> [Aim of the task]:
Each line from the one containing "Neural codec or" through the last line of the records is to be repeated exactly, with all pictures left out.
─── Data for this task
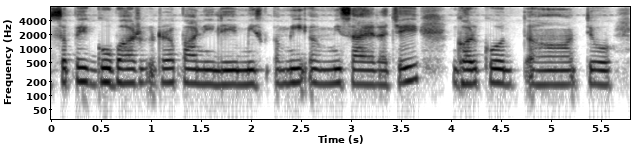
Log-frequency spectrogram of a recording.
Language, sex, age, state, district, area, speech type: Nepali, female, 18-30, West Bengal, Darjeeling, rural, spontaneous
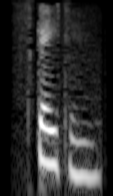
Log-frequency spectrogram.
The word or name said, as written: skating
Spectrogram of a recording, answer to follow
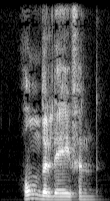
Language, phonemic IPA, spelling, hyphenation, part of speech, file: Dutch, /ˈɦɔn.də(n)ˌleː.və(n)/, hondenleven, hon‧den‧le‧ven, noun, Nl-hondenleven.ogg
- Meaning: a dog's life, a miserable life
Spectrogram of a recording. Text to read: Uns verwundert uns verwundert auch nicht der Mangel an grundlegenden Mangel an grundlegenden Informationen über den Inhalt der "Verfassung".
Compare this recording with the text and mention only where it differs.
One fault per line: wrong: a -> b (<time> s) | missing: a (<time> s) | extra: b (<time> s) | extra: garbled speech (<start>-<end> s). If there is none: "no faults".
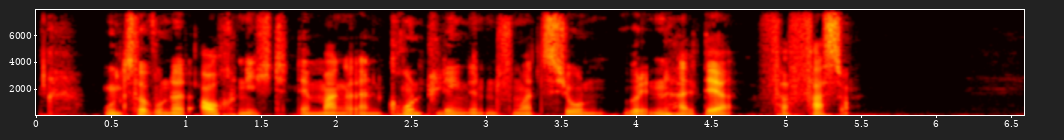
missing: uns verwundert (1.1 s)
missing: Mangel an grundlegenden (3.0 s)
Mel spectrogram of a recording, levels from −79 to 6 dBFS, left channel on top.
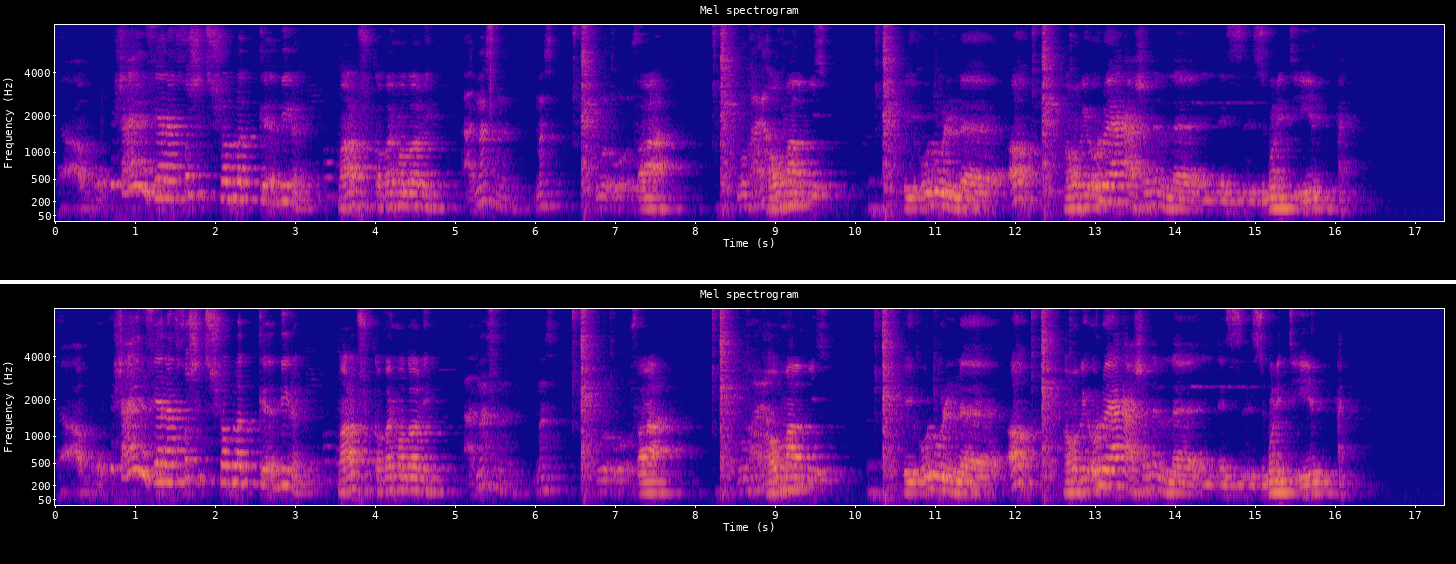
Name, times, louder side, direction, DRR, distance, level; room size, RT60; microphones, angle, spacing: voice 1, 0.0-3.1 3.5-4.7 7.3-7.5 8.7-9.6 10.2-10.3 10.6-12.2 12.6-16.1, right 2 dB, 50° right, 1 dB, 0.3 m, -27 dB
sound 1, 2.9-4.6 5.2-5.3 5.6-5.7 6.5-7.5 8.0-9.1 9.3-9.4 10.2-11.1 11.4-11.5 12.2-12.8 14.7-14.9, right 2 dB, 80° right, 0.7 m, -36 dB
voice 2, 5.1-6.3 6.7-7.6 8.5-9.6, left 2 dB, 45° left, 2 dB, 0.3 m, -38 dB
2.2 x 2.1 x 2.8 m, 0.79 s
head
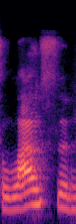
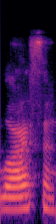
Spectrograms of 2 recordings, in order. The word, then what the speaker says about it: Larson: go ahead thank you yes that's the right prince it's lausanne if you're saying it really correctly but larson is how i say it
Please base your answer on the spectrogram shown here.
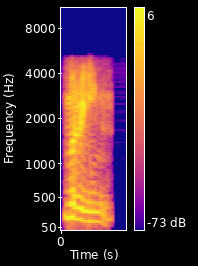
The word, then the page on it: marine: Indian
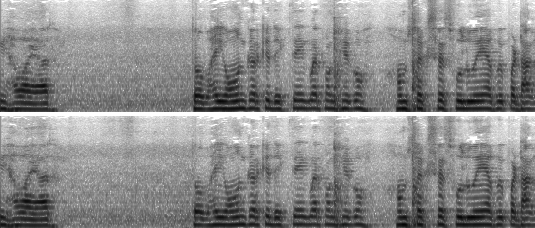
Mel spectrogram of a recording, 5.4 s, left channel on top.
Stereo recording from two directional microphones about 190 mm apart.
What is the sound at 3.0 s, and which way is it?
Speech, 15° left (ahead or behind).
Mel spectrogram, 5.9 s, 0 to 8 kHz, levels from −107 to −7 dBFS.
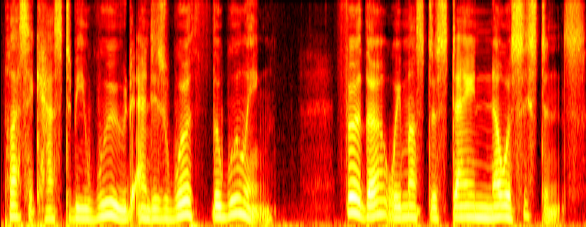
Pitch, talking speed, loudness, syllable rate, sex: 140 Hz, 175 wpm, -20 LUFS, 4.5 syllables/s, male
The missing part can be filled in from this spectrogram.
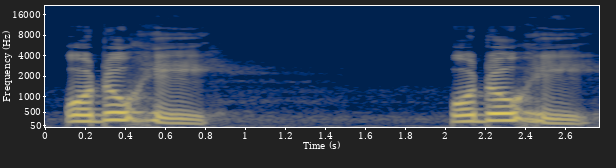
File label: "otohe", Muscogee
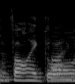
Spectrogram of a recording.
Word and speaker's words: Vigor: it does, everyone always pronounces it Vigors, but it's only got one G, so it's Vigor.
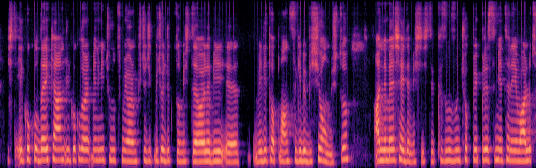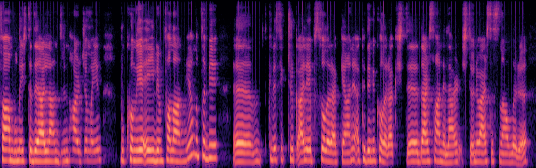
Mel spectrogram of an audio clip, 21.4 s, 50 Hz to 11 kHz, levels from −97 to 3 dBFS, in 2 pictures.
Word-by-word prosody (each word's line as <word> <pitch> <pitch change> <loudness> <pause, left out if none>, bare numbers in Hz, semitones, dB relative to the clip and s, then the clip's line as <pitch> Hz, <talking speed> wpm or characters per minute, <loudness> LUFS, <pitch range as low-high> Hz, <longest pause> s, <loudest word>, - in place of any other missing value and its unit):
İşte, 200 - -5
ilkokuldayken 210 0 +3
ilkokul 215 +1 -1
öğretmenimi 210 0 0
hiç 205 - -10
unutmuyorum. 195 -2 -1
Küçücük 195 +1 -6
bir 205 - -3
çocuktum, 195 -3 -2
işte, 185 0 +2
öyle 185 0 +5
bir, 190 - +2
eee, 175 0 +1 0.3
veli 200 -3 -1
toplantısı 190 -1 -1
gibi 195 -1 +2
bir 185 - -3
şey 215 +3 +1
olmuştu. 185 +5 -2 0.5
Anneme 205 +1 +4
şey 205 -2 +3
demişti, 185 0 -4
işte, 185 0 -7
"Kızınızın 200 0 -2
çok 215 +2 -5
büyük 210 0 -2
bir - - +1
resim 210 +1 +1
yeteneği 200 -1 0
var. 190 0 +6
Lütfen 205 -1 +2
bunu, 195 0 0
işte, 195 0 -1
değerlendirin, 190 0 +3
harcamayın. 200 0 -6 0.4
Bu 200 -1 -6
konuya 205 -1 +3
eğilin." 200 -1 +3
falan 195 -2 +1
diye. 270 +5 -2
Ama 310 -3 -3
tabii, 255 -3 -1 0.3
emm, 180 +1 +2 0.2
klasik 220 -1 -7
Türk 215 -2 -6
aile 185 +3 +1
yapısı 205 +2 -2
olarak, 185 -2 +1
yani, 180 +4 -3
akademik 200 0 -3
olarak, 170 -3 -1
işte, 185 +1 -1
dershaneler, 185 -2 -1
işte, 170 - -6
üniversite 180 0 -2
sınavları, 170 -1 -4
195 Hz, 155 wpm, -23 LUFS, 185-210 Hz, 0.5 s, var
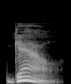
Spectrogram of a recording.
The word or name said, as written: gal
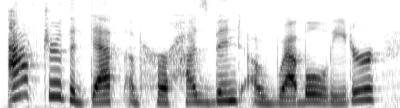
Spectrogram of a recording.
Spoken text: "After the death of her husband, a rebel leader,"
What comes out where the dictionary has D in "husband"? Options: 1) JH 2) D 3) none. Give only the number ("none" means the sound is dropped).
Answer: 2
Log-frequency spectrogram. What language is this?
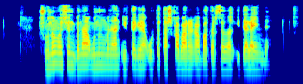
Bashkir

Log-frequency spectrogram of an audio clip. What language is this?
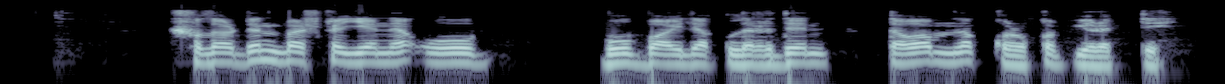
Uyghur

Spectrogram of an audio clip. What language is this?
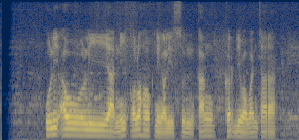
Sundanese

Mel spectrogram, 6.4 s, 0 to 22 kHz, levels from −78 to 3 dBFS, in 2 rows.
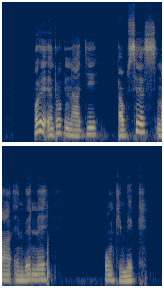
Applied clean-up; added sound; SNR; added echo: neural mask model DeepFilterNet 3.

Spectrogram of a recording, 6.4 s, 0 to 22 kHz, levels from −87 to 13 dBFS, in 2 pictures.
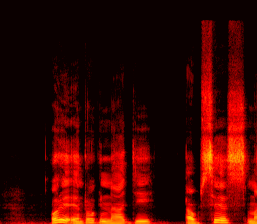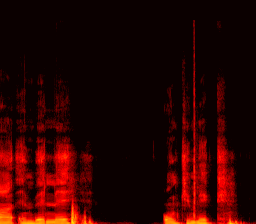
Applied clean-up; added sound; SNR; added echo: neural mask model RNNoise.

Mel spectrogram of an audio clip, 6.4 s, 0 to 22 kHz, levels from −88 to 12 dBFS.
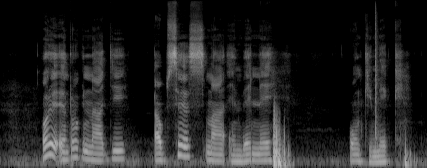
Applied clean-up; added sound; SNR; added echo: none; Explosion; 17 dB; none.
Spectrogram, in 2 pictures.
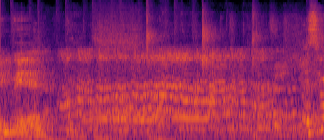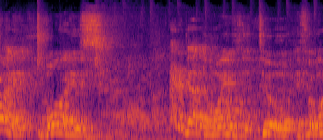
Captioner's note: laughter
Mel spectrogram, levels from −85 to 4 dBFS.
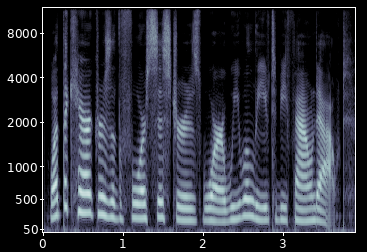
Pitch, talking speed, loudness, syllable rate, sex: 210 Hz, 230 wpm, -18 LUFS, 5.5 syllables/s, female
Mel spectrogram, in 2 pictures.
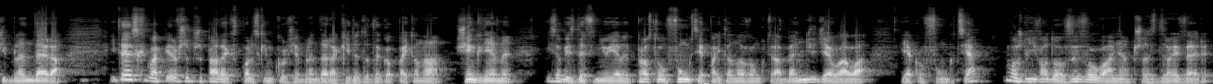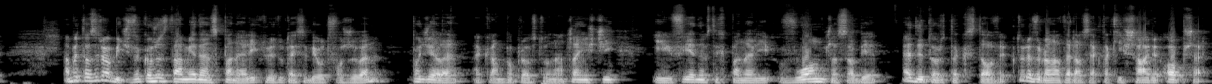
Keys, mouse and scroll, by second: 5.3-6.7 drag, 8.3-9.6 drag, 17.0 click, 19.1 click.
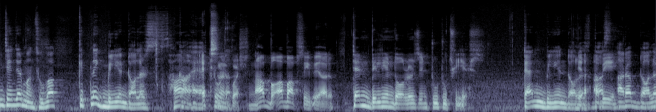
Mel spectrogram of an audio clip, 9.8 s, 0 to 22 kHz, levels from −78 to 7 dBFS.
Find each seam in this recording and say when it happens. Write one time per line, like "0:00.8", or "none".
0:05.2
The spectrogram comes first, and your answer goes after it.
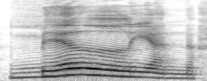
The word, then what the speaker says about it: million: Watch out for million. So we have now an a sound mill followed by that voiced L tip of the tongue here roof my mouth me and now it sounds like a glide is in there a Y sound me Y. So we have the Y sound.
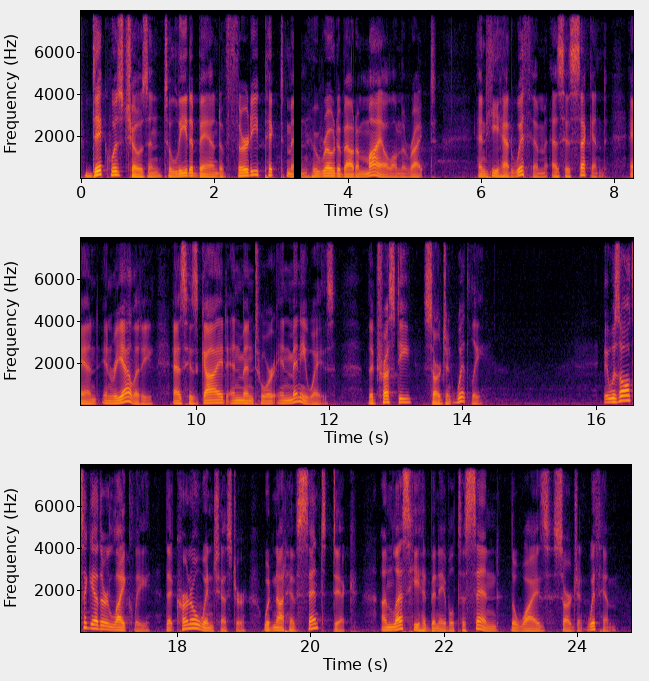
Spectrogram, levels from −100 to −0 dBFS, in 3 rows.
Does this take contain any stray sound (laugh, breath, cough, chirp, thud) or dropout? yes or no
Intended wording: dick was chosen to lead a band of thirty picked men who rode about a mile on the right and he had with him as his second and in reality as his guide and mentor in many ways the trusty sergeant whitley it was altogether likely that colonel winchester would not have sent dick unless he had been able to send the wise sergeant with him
yes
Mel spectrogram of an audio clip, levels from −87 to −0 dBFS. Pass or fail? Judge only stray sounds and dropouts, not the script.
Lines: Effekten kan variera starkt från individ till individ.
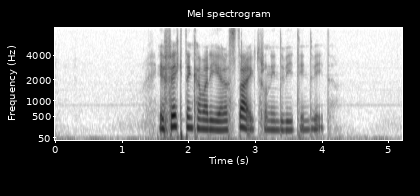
pass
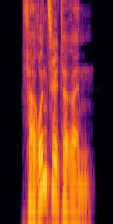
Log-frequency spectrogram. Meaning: inflection of verrunzelt: 1. strong genitive masculine/neuter singular comparative degree 2. weak/mixed genitive/dative all-gender singular comparative degree
- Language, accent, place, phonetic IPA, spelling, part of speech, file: German, Germany, Berlin, [fɛɐ̯ˈʁʊnt͡sl̩təʁən], verrunzelteren, adjective, De-verrunzelteren.ogg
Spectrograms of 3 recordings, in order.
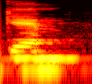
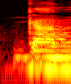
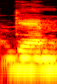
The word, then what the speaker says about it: জ্ঞান: এইযে আ সংক্রান্ত সূত্র দুই শব্দের শুরুতে যদি গ হয় উচ্চারণ এ এর মত হবে যেমন জ্ঞান গান নয় জ্ঞান এতে একটু এর মত হল না এ কথাগুলো বলা হয়েছে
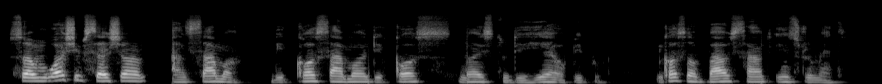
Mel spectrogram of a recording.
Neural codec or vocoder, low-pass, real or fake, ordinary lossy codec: vocoder, 24 kHz, 100 mel bands, Vocos; 10.8 kHz; fake; none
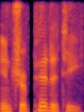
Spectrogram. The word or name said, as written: intrepidity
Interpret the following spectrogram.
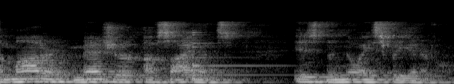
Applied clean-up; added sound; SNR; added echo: none; Bowed string instrument; 17 dB; reverberation time 1.0 s.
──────
> [Task result]:
Neural codec or vocoder, low-pass, real or fake, ordinary lossy codec: vocoder, 24 kHz, 100 mel bands, Vocos; 10.8 kHz; fake; none
Spectrogram. The word or name said, as written: intrepidity
Interpret the following spectrogram.
Applied clean-up; added sound; SNR; added echo: none; Bowed string instrument; 17 dB; reverberation time 1.0 s.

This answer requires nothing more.